.......and access is not a goal.
The idea is the easy part......
Audrey Watters and John Spencer both have articles up talking about the problems with TED. There is a lot there and worth a read. They hit on similar criticisms. Audrey says, "You are not supposed to interrogate a TED Talk." and John wrote, "TED Talks become a sort of Secular Scripture offering a script to fix humanity." Some of the TED ideas are bad. Some are good. That's expected.
I have a different issue. My problem isn't with TED. I happen to like quite a few talks. TED is simply mirroring our values.1
My problem is that we place too much value on the idea and not enough on the work.
Sugata Mitra has an idea. He wants to open a School in the Cloud. Fine. Everyone has ideas. My question isn't about his idea it's about his willingness to put the work in to make it happen and keep it happening.
You've got an idea? So do a million other people. Let's stop celebrating ideas. Celebrate those standing waste deep in the muck with dirt in their nails and sweat on their face.
....and access is not a goal.

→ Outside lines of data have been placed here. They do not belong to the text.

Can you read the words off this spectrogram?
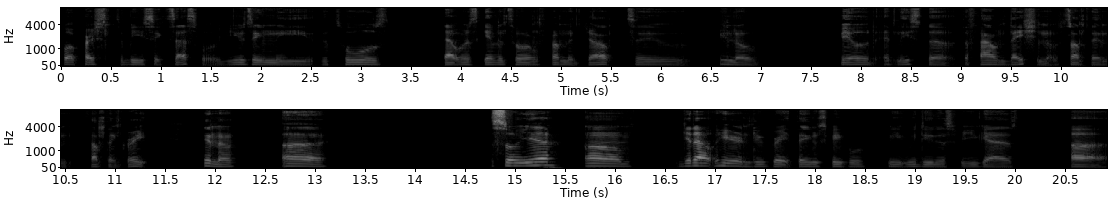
for a person to be successful using the the tools that was given to him from the jump to you know build at least the the foundation of something something great you know? Uh so yeah um get out here and do great things people. We we do this for you guys. Uh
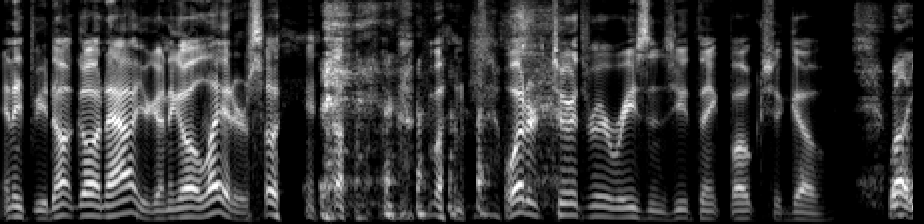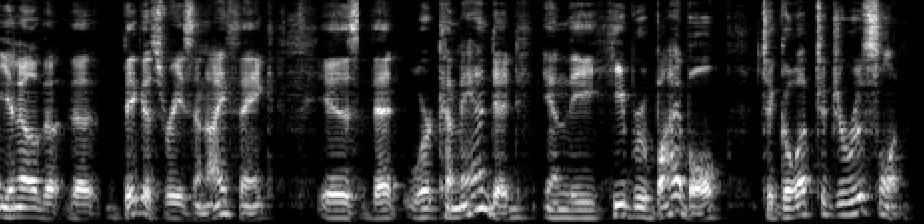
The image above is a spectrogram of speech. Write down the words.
and if you don't go now, you're going to go later. So, you know, what are two or three reasons you think folks should go? Well, you know, the, the biggest reason I think is that we're commanded in the Hebrew Bible to go up to Jerusalem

Bill Gates and Will.I.Am want everyone to have the opportunity to code.2 Ok. California wanted every 8th grader to take Algebra. They said provide access and achievement will follow. Those of us in California can tell you how that went.
Providing access is the absolute minimum that we can possibly do and still feel like we've accomplished something.
(edit: I should link this for a scholarly view on access)
1: Or at least the type of values that someone who would watch a TED talk has.
1.5: I avoided ranting about Alfie Kohn. Be proud.
2: I'm not a fan of the idea itself, but I'm talking specifically about access and opportunity as goals. Also not a fan of the School in the Cloud. Mostly seems like 'access' but with the computer. It's like opening a school with an infinite number of textbooks available and some of them talk and have moving pictures and most are focused on cats.
i get tired of people whose only focus seems to be keeping up with the day's popular edu-trend and then doling out "ideas" or "inspiration" to those of us who are actually in the classroom like this job is so easy and we're just waiting for their words of wisdom.
even with the best of intentions, talk is just talk. it takes a lot more work to DO.
Thank you for writing this post. You hit upon something that has been bugging me a lot lately, but I've been unable to put it into words.ReplyDelete
What is hard about teaching — as opposed to yelling about it from the cheap seats — is that you have to show up and do it EVERY SINGLE HOUR OF EVERY SINGLE SCHOOL DAY.
When my former colleagues from Silicon Valley ask me what it is like, I tell them that it is like running a trade show with a crew of thirteen-year-olds... except that this trade show lasts ALL YEAR.
Ideas are wonderful, but they are the easy part. Implementation — with live human beings — is the truly difficult part. But it's also where all the treasure is.
- Elizabeth (aka @cheesemonkeysf)
All I shall say here in this case is "Ideation without execution is nothing more than dilusion." There is nothing bad in having ideas, but it is the implementation part that gives the real test.ReplyDelete